The truth can be a hard pill to swallow, but avoiding it always leads to a far worse fate.
According to a report from our news partners at KWTX, Bell County educators gathered outside of the County courthouse to protest the passage of House Bill 3979. Educators explained that it is their job to teach “accurate and honest history.” Opponents of the bill were equipped with signs that read #TeachTruth and "Let the Sunshine in!".
House Bill 3979 seeks to warp our perception of history by not allowing educators to analyze how racism has impacted politics, culture and society in the United States - AKA critical race theory (CRT).
For some reason, just those three words send a shiver down opponents' backs.
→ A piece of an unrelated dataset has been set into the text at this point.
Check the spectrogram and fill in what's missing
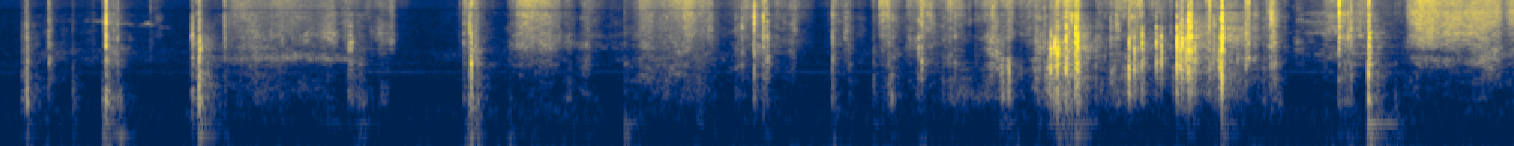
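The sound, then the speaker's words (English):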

First off, let's address why critical race theory is problematic to opponents.
- It exposes the truth
Okay, and we're done! Actually, I might have heard some murmurs about CRT being divisive, but if you honestly know anything about CRT then you know that's far from true. It brings traditionally ignored and marginalized voices and perspectives to the table.
Governor Abbott seeks to impose patriotic education and “Texas exceptionalism” with the “1836 Project” law.
House Bill 3979 calls for placing an emphasis on teaching young Texans about the fundamental ideas and traditions behind the founding documents and institutions of the U.S. and Texas, which seems perfectly fine on the surface. However, as you dig deeper into the bill you find language that would hinder any attempt by educators to have an honest discussion with students about the ways in which many people were excluded, displaced, or exploited in favor of an idealized version of events.
Texas is a great place to live, but its history is not filled with bubblegum, rainbows, and all around good feels. Flat out, much of Texas was built on blood, bones, and sacrifice. We didn't just jump to where we are today. Texas stepped on and crushed a multitude of cultures and people. We face the effects of Texas' climb to the top, even if individually we had nothing to do with it.
Does that mean that we close our minds and act as if the past doesn't exist? Absolutely not. History is about learning from the mistakes of the past and moving forward to a better future.
As much as we may not like it, the past affects our present and our future. Denying the truth and painting over our history only hurts us, and forbidding our educators from teaching the truth is a ghastly and horrific form of censorship.